- [Goal of the exercise]:
Keep to one stretch of the data below, the lines from the one with "What are the" up to and including the one with "Decoded speech from this spectrogram", and return that stretch exactly.

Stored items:

※ ※ ※

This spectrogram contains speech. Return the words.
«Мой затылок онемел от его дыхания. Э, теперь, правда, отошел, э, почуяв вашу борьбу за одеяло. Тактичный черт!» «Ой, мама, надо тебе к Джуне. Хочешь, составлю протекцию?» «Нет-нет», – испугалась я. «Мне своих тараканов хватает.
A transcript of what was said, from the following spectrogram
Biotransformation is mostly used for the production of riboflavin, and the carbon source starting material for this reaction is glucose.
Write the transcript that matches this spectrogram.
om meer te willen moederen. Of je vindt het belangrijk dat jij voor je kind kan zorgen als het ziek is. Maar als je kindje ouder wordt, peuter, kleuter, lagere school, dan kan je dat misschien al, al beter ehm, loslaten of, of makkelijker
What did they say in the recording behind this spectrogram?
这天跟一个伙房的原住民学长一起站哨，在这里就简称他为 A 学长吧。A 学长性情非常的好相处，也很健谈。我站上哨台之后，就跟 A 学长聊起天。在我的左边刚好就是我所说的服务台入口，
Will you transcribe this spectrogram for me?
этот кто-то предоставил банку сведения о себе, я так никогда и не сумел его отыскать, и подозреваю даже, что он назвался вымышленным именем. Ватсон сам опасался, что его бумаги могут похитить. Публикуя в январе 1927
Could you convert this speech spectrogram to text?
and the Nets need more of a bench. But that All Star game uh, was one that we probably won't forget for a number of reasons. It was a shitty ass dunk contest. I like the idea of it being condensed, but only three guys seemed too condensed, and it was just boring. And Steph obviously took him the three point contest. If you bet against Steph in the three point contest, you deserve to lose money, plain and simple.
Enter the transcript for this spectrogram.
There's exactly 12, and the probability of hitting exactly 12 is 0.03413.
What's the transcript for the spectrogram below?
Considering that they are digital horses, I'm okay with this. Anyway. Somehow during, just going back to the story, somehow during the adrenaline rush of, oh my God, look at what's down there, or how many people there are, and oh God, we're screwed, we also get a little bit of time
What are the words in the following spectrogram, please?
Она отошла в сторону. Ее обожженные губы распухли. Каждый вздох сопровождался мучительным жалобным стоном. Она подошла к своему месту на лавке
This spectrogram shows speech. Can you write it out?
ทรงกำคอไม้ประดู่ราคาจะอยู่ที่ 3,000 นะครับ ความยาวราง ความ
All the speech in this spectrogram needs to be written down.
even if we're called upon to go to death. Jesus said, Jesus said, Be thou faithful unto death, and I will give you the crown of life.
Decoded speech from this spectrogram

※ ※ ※

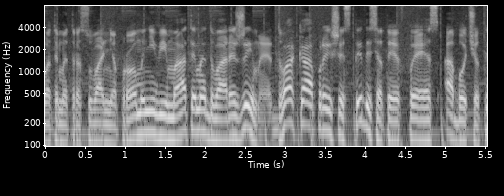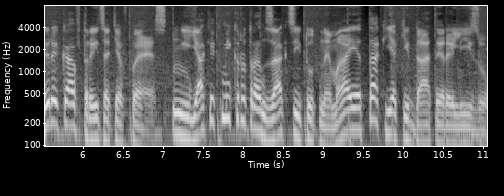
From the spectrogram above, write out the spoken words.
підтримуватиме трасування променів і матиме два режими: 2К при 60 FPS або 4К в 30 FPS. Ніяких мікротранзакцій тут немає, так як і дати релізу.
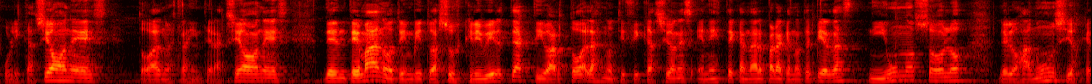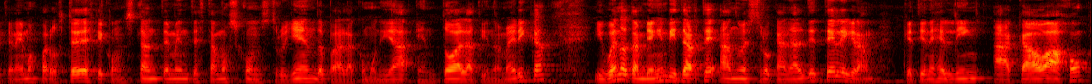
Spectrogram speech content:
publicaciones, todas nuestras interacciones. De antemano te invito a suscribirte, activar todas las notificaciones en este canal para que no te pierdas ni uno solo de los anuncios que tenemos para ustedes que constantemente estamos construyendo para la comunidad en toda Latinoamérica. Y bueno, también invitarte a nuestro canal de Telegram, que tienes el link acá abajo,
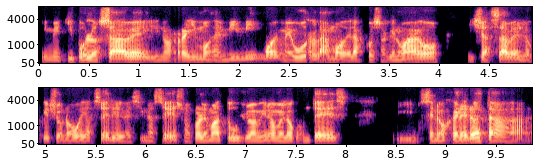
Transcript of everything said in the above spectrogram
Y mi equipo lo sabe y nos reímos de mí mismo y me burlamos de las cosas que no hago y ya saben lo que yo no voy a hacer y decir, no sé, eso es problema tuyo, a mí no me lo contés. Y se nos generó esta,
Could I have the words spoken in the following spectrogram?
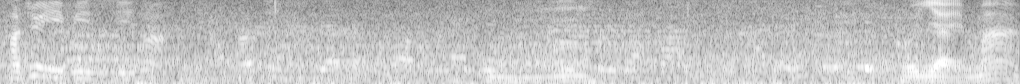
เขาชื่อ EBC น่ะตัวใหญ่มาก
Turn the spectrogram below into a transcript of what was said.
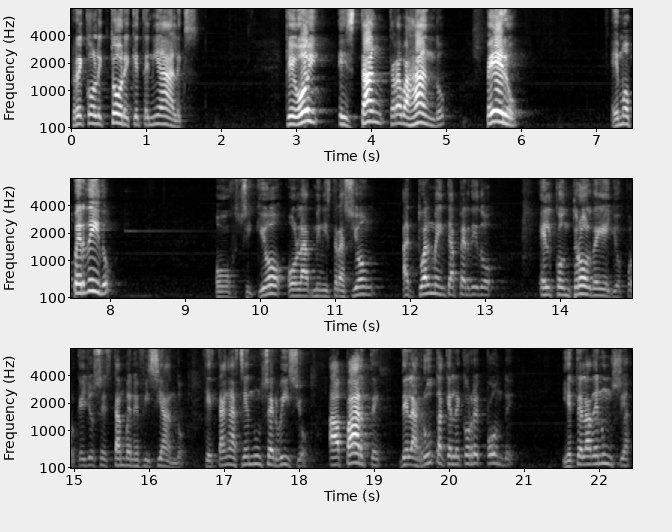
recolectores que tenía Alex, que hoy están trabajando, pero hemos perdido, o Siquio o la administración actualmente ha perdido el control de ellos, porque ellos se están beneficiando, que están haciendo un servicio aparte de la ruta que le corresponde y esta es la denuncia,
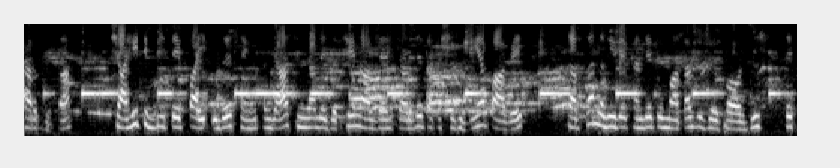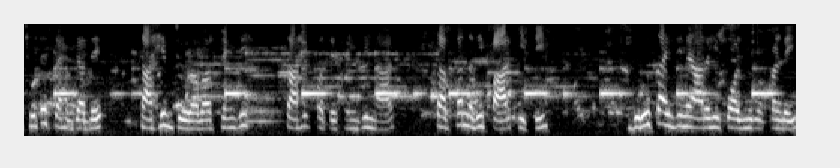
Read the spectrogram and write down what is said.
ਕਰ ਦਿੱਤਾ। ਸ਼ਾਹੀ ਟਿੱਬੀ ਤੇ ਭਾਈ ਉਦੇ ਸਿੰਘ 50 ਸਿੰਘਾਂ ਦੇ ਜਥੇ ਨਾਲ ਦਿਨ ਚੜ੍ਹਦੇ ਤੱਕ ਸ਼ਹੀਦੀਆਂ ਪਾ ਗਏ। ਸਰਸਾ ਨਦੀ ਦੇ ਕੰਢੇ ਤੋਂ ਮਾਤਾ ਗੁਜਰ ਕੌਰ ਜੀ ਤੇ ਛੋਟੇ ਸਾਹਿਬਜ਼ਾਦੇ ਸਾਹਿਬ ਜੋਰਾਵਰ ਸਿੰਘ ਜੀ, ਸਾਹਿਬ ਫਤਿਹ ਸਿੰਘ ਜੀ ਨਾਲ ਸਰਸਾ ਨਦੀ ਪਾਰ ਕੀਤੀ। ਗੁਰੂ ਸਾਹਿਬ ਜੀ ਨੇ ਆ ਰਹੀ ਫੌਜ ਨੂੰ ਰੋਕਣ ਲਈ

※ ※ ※

- [Exercise result]:
What are the words in the following spectrogram, please?
Она отошла в сторону. Ее обожженные губы распухли. Каждый вздох сопровождался мучительным жалобным стоном. Она подошла к своему месту на лавке
This spectrogram shows speech. Can you write it out?
ทรงกำคอไม้ประดู่ราคาจะอยู่ที่ 3,000 นะครับ ความยาวราง ความ
All the speech in this spectrogram needs to be written down.
even if we're called upon to go to death. Jesus said, Jesus said, Be thou faithful unto death, and I will give you the crown of life.
Decoded speech from this spectrogram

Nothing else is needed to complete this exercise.